Annoyed and kind of tired, I started brainstorming visually instead. And, although I kept telling myself that it was totally cliched, I kept coming back to the pencil. The pencil has become more than just a mark-making instrument to me. It’s the first step of every project I take on. I use it to sketch, write, take in the stuff all around. I used to carry around my book all the time so I could pencil in things of interest (I use a camera now). My high school art teacher was also a pencil freak: I remember stooping over communal trash cans shaving 2B, 4B, and 8B pencils with newly-sharpened X-Acto knives (Mr. C: “It also sharpens the mind”). Dropping one was nothing short of sin. And so, in taking my (somewhat demented) art education with me to college, I still view the pencil as an ally; a friend. So, starting with the pencil, I started to sketch aimlessly. From this desk – a desk with a pencil – where can that take me? Its pointy end started to look like the nose of a rocket. I looked at my drawings again. Hm. A rocket. That could fly.

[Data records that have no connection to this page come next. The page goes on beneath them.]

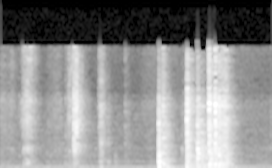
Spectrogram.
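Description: Short rustles and clatters of a plastic marinade packet and a pair of scissors being handled and set down on a countertop, loudest a little over a second in.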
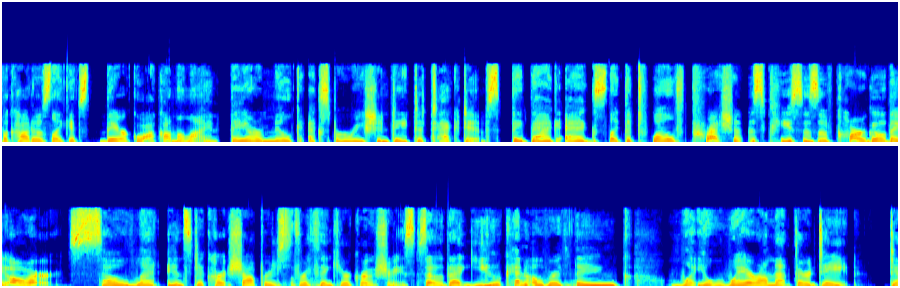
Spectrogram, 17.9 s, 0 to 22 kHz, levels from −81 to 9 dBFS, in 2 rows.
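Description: At 7.35 s the incoming packets were likely held up in transit, so the jitter buffer ran dry and the call audio froze until 7.49 s. The receiver kept the last sound going as a fading buzz or hiss for about 110 ms, ending in roughly 20 ms of silence. When the packets arrived, playback picked up exactly where it had stopped. Nothing was lost, but a gap was inserted and everything after it now plays about 110 ms later.

At 11.67 s a single packet missed its playout time, causing a short stall. With nothing to play, the receiver stretched the preceding sound for about 40 ms until the packet arrived at 11.74 s, then continued from the same point. No audio is missing. The sound is held slightly too long, with a slight buzz or dip where the stretch was made.

Just after that, from 11.79 to 11.88 s, a burst of packet loss follows. Packets failed to arrive in time to be played, so the receiver covered the hole with about 60 ms of the last sound, fading it down as the gap went on. 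Playback then resumed further along, skipping about 80 ms of the original audio. The result is a brief held buzz or fading hiss with a small jump forward, and the delay falls back by about 20 ms.

Throughout the clip, the call codec's bandwidth stops at about 12 kHz.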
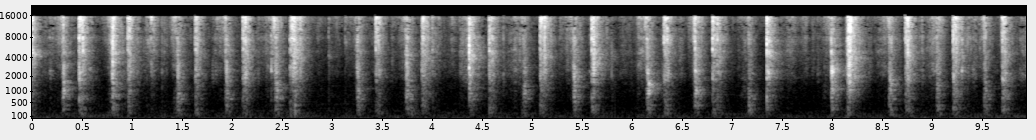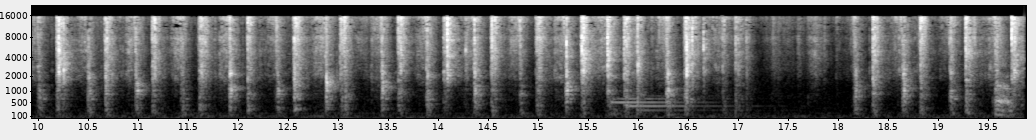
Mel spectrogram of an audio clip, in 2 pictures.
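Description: A deck of cards being shuffled before one is drawn: many soft, rapid papery clicks and flutters that run continuously at a faint level, with no talk.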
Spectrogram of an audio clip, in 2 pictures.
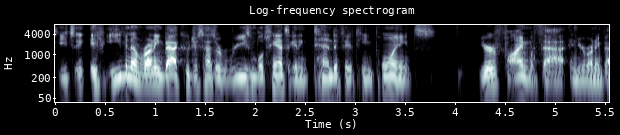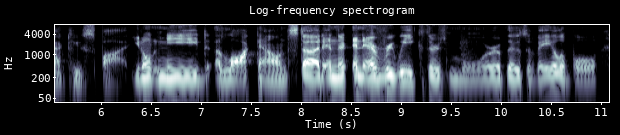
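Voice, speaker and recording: A man's voice: sits low, no room sound. A man from western Pennsylvania hosting a fantasy football podcast, rambling and asking questions in a casual chat. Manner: talkative, rambling, asks questions.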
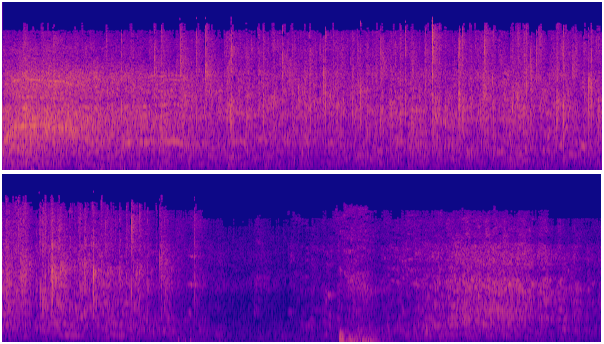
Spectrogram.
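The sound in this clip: Audience applause at a comedy show, a dense sustained clapping with some laughter that slowly fades out, followed by a brief bump and a voice speaking.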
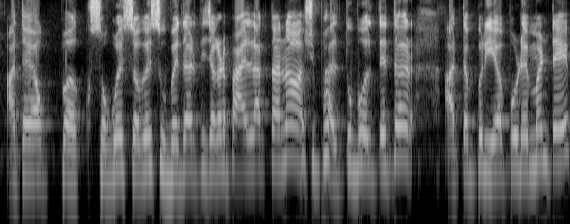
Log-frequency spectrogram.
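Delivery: usual speaking voice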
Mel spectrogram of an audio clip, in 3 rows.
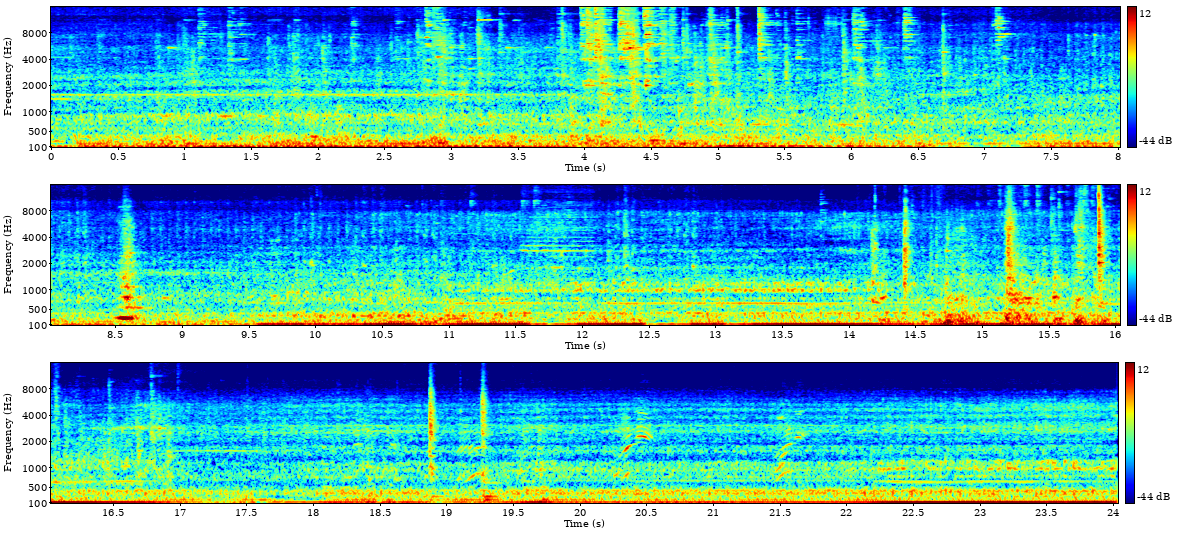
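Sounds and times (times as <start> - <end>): heavy diesel engine running: 0.0 - 24.0
metallic knocks and clanks: 0.8 - 8.0.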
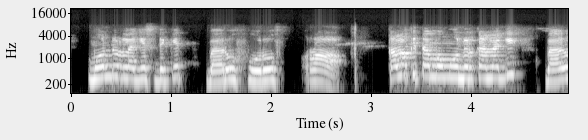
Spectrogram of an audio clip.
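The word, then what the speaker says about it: ر: Karena huruf ro ini huruf yang umum sekali orang Indonesia salah membacanya karena menganggap huruf ro sama dengan huruf R. Salah ya ibu-ibu ya. R itu getarannya terlalu banyak. Ya, karena memang posisi lidahnya terlalu ke belakang dibandingkan dengan ro gitu.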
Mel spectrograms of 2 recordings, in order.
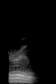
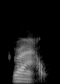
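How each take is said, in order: First: The vowel sounds like 'oo', rhyming with 'boot'. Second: The vowel sounds like 'ow', rhyming with 'out'. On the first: The speaker calls it right. "the correct way to pronounce these words should be root" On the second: The speaker calls it wrong. "I thought it should be pronounced grout"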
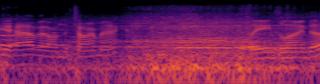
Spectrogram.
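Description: Voices talking in the background over a steady low rumble, with speech heard in the first second and a half and again near the end.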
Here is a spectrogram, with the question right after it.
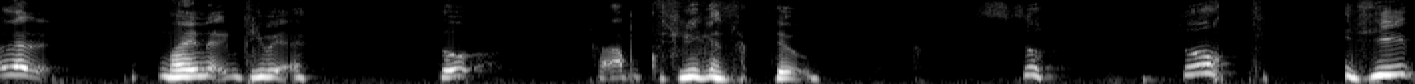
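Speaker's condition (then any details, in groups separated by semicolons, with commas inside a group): Cerebral palsy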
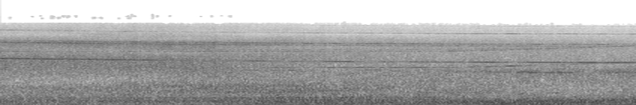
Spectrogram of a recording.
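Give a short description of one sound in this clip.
A jet engine's deep roar grows louder as the aircraft turns away.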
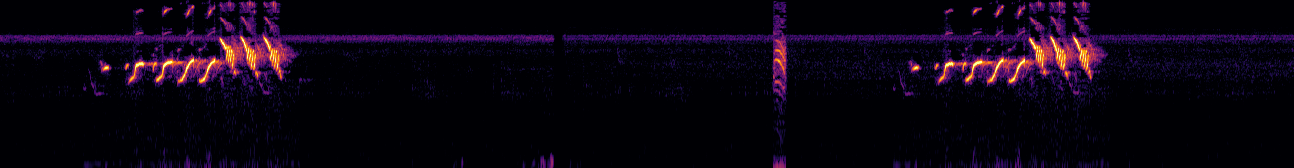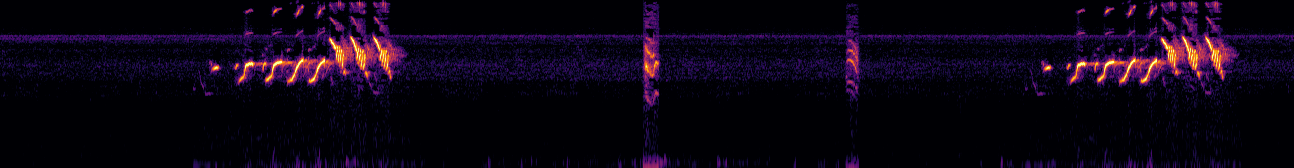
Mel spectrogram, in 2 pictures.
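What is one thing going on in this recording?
A small songbird sings loud, quick trilling phrases, repeating every few seconds.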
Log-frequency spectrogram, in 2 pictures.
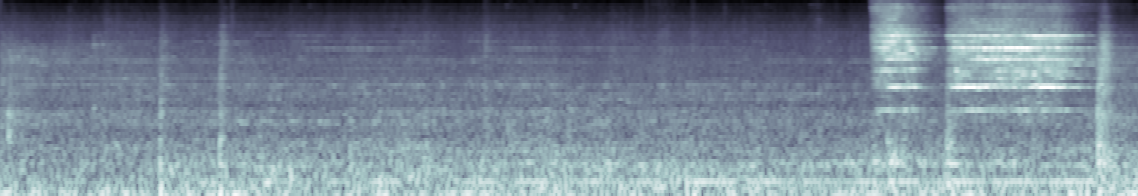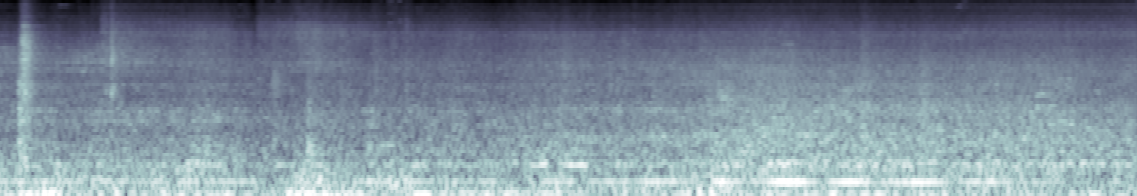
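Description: Train sounds at a railway platform: a steady low rumble, with a shrill pitched sound about nine seconds in that lasts about two seconds, followed by a couple of sharp knocks.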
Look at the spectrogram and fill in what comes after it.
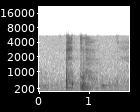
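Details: Two short, light, dry cough bursts close together from an adult woman talking, over a steady low room hum; small cough.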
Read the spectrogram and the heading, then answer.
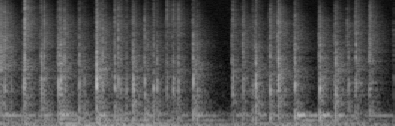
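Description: Shuffling of a large deck of cards: quick, crisp runs of papery taps and flutters repeat steadily throughout, moderately quiet and without talk.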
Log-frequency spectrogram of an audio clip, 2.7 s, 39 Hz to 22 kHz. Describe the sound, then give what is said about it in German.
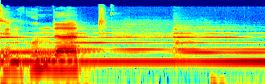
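Church bells ring from the old city tower in Straubing in a 1967 recording: a steady, humming ring, renewed by a couple of fresh strikes, with a brief voice at the start. “das Läuten vom Stadtturm in Straubing. Da hören wir jetzt einmal rein. Der Stadtturm ist ja Straubinger Wahrzeichen und die Glocken, glaube ich, müssten noch die Originalglocken sein”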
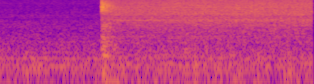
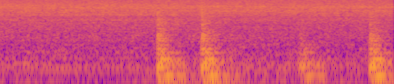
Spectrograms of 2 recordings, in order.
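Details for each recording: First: Plasma cutter torch that won't start, tested by shorting the low-voltage switch plug prongs with a screwdriver: sudden steady hiss that holds without cutting out, so the machine works and the fault is the torch switch or its lead. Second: Cheap Chinese plasma cutter torch after reseating the loose switch plug: harsh air hiss cuts in and out in short stuttering bursts, then dies; arc won't hold. Owner suspects the torch trigger switch; intermittent arc cut-out.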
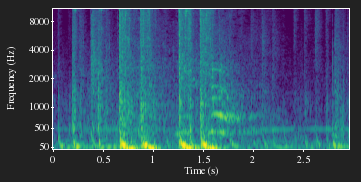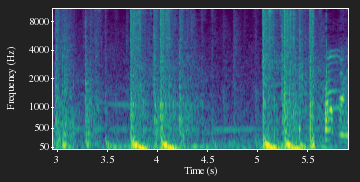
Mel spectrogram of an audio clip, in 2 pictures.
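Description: Gunfire from the Watch Dogs: Legion video game comes in sharp, clustered bursts of shots separated by short pauses, fairly close and punchy over a quieter background.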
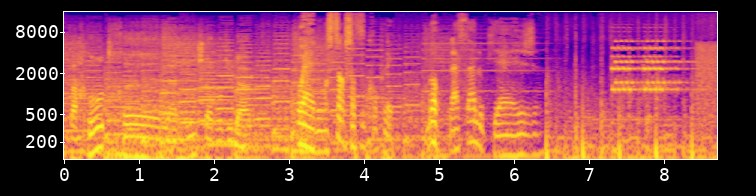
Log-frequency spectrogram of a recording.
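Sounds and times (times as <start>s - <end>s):
speech: 0.1s - 6.4s
telephone ringtone: 7.3s - 8.6s.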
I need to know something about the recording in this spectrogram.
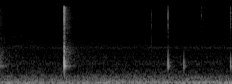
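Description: Small switches on a homebuilt computer's circuit board clicking as they are pressed: a sharp click at the start and another about half a second later, then a few faint ticks near the end.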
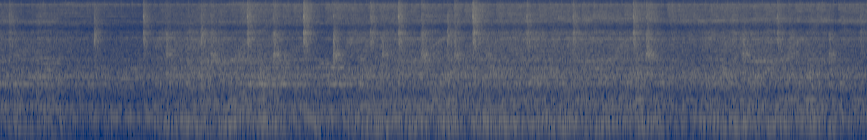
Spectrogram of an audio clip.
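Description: Racing game engines whine loudly and steadily through a television speaker.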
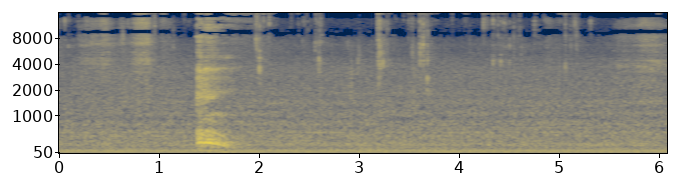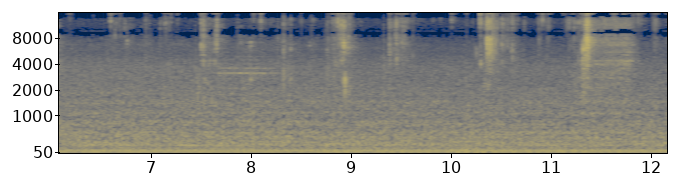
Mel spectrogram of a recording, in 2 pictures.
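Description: Eating rice and curry by hand: faint chewing and small mouth clicks, broken about a second and a half in by one short, loud throat sound such as a throat-clear.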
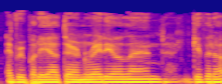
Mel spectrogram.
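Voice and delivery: loud DJ announcer; radio voice. Pretend. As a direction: boom it out like a radio host. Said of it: "in your best radio voice".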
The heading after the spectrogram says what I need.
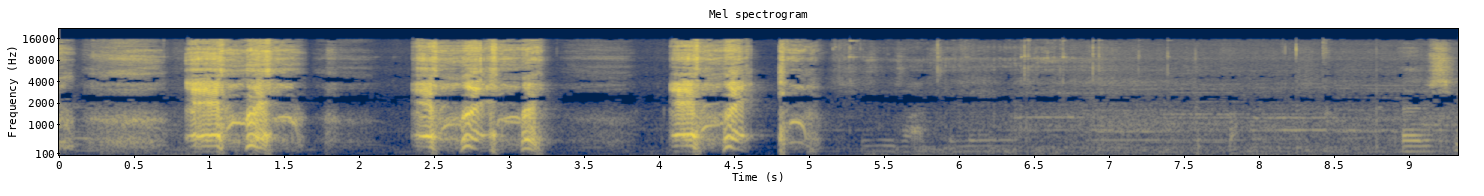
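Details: Girl coughing: three loud, harsh coughing bouts, each with several forceful bursts, then a quieter pause with faint background noise.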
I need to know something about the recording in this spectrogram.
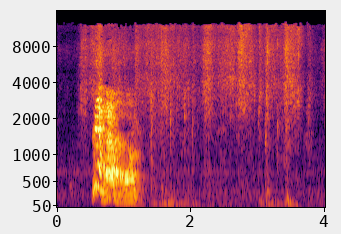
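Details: Asiri, a female Siberian husky living in Japan with a toy poodle and a shiba inu, talks in a single drawn-out, wavering yowl of about seven-tenths of a second, strongly harmonic, then quiet indoor rustling and faint knocks.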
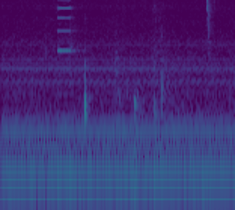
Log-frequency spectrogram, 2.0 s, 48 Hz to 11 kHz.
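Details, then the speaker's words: Brief electronic beep over quiet room hum from a Bayer Contour Next blood glucose meter as the test strip takes up a fingerstick blood sample (second drop after wiping the first); reading 87. "beeped let's see what it says 87 now what the heck does that mean"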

fromthisdesk_for blog_for blog_for blog

And so after days of reconsidering my branding, I came up with this. I still like the vintage effect that I’ve applied to all my previous logos because it gives everything a tactile feel, and adds depth. But I also like that if I want to, I can subtract the distressed effect for a clean-lined look. I also think this logo works in just about any color, but most importantly, it works in black. Working on other people’s projects have taught me that no matter how you intended for it to look, a logo is bound to appear in grayscale somewhere, and much tinier or bigger than you’d ever want it. And so I prepare for that.

But this is not the end of the story! Branding is more than just a logo, of course. It’s an entire system of visual images that come together to create a unified look for a company or individual. Everything should match, from colors to line weights to fonts to how each motif is used. And so I set about creating a whole look around my brand identity. The results to follow – look out for Part 2.

TL;DR: Branding yourself is hard. And look, a new logo!